Rasputia: A Comic Type, or a Racial Stereotype?

  • Playlist
  • Download
  • Embed
    <iframe src="" width="100%" height="290" frameborder="0" scrolling="no" title="NPR embedded audio player">
  • Transcript
Tyler Perry (left) and Eddie Murphy in their costumes.

Too Much? Tyler Perry (left) and Eddie Murphy in their costumes. Lionsgate/Dreamworks hide caption

toggle caption Lionsgate/Dreamworks

Two recent film portrayals of African-American women have drawn huge audiences: Tyler Perry's Madea character, which has spawned a franchise; and Eddie Murphy's Rasputia in Norbit.

Both characters are large and boisterous — and they have also sparked anger and outrage along with laughter and ticket sales.

To some, they are endearing comic exaggerations; to others, they're an insult.

One side of the debate over the plus-size heroines casts them as sisters of the bold and brassy women played by Monique and Queen Latifah.
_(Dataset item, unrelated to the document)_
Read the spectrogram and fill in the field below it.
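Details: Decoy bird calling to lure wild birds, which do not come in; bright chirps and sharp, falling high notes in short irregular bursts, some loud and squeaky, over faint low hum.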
The other sees them as being closer to the "mammy" stereotype that once prevailed in American popular culture.

Also being considered is how the images affect real-live black women who are overweight.
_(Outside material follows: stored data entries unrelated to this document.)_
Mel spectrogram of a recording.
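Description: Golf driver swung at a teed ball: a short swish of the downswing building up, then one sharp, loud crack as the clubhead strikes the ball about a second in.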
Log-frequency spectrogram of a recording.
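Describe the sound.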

Related NPR Stories



Please keep your community civil. All comments must follow the Community rules and terms of use, and will be moderated prior to posting. NPR reserves the right to use the comments we receive, in whole or in part, and to use the commenter's name and location, in any medium. See also the Terms of Use, Privacy Policy and Community FAQ.
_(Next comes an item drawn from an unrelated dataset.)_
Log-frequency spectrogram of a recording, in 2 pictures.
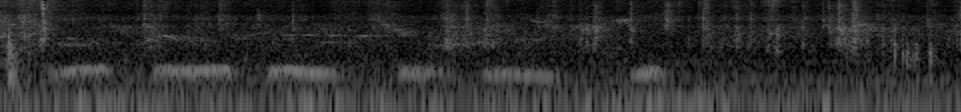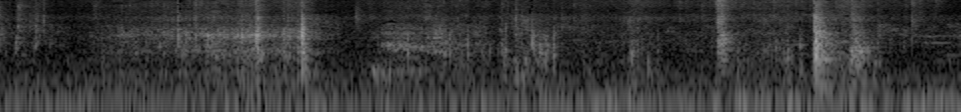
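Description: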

NPR thanks our sponsors

Become an NPR sponsor

Support comes from